Some 4,800 Ivorian refugees forced to flee into Liberia have benefitted from two phases of ActionAid's ongoing emergency response to the fall-out from the political crisis which continues to tear apart Cote d'Ivoire.
Escalating violence over the past few weeks has forced thousands more people to leave their homes in the West African country. An estimated 110,000 of those who have fled are now living in border areas in neighbouring Liberia.
The influx has put huge pressure on already limited resources in Liberia. On a 2 day trip to the country in early April, UN Under-Secretary-General for Humanitarian Affairs and Emergency Relief Coordinator Valerie Amos visited towns in Grand Gedeh country, where an estimated 9,000 refugees arrived in just one week in late March.
"Many of the refugees here dropped everything and ran for their lives. They arrived in Liberia with little or nothing. The Liberian people have shown great generosity, sharing what they have, but they need support, too," Amos said.
Following initial assessments of the situation in February, ActionAid Liberia worked in collaboration with partner organizations, local structures and displaced people themselves to distribute food packages and essential items such as soap and mosquito nets to 2,000 people in 5 towns in Nimba country, where the majority of refugees are concentrated.
A second round of distribution in late March reached an additional 2,800 people in Toe and Brown Towns in Gbarzon district and Tempo Town in Konobo district, both in Grand Gedeh county.
Ken Kerseh, 30, arrived in Teahplay, Nimba County along with her mother from Gwiaplay in Ivory Coast three months ago and had to carry the burden of her nine-month old twins, a girl and a boy, leaving her husband back home.
"We are seven in all. We have spent three months here now. When we came the first time they gave us buckets and bulgur wheat. Today I received some things," she said.
"What I got is small because I am breastfeeding and needed more rice to eat well and be able to give my children sufficient breast milk. But I want to tell you thank you for your help. The rice and other things will still benefit me and my children".

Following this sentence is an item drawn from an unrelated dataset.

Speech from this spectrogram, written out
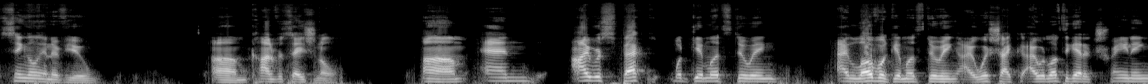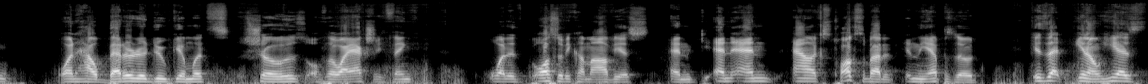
single interview, um, conversational, um, and I respect what Gimlet's doing. I love what Gimlet's doing. I wish I could, I would love to get a training on how better to do Gimlet's shows, although I actually think what has also become obvious, and and and Alex talks about it in the episode, is that you know he has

Ken does not know the whereabouts of her husband but believes he is still in Ivory Coast.
ActionAid Liberia's recent humanitarian assistance focused on refugees residing in the border towns of Gblarlay, Biaplay, Glalay, Douplay and Teahplay in the Buutuo region of Nimba County where a high influx of Ivorian refugees is reported. Our initial response targeted 2,000 refugees with funding from the Strategic Crisis Programme (a fund managed by the International Emergencies and Conflict Team).
Recent weeks have seen deterioration in the situation, with more refugees flooding into Liberia. We are still seeking funding to expand our emergency response to meet the needs of those affected.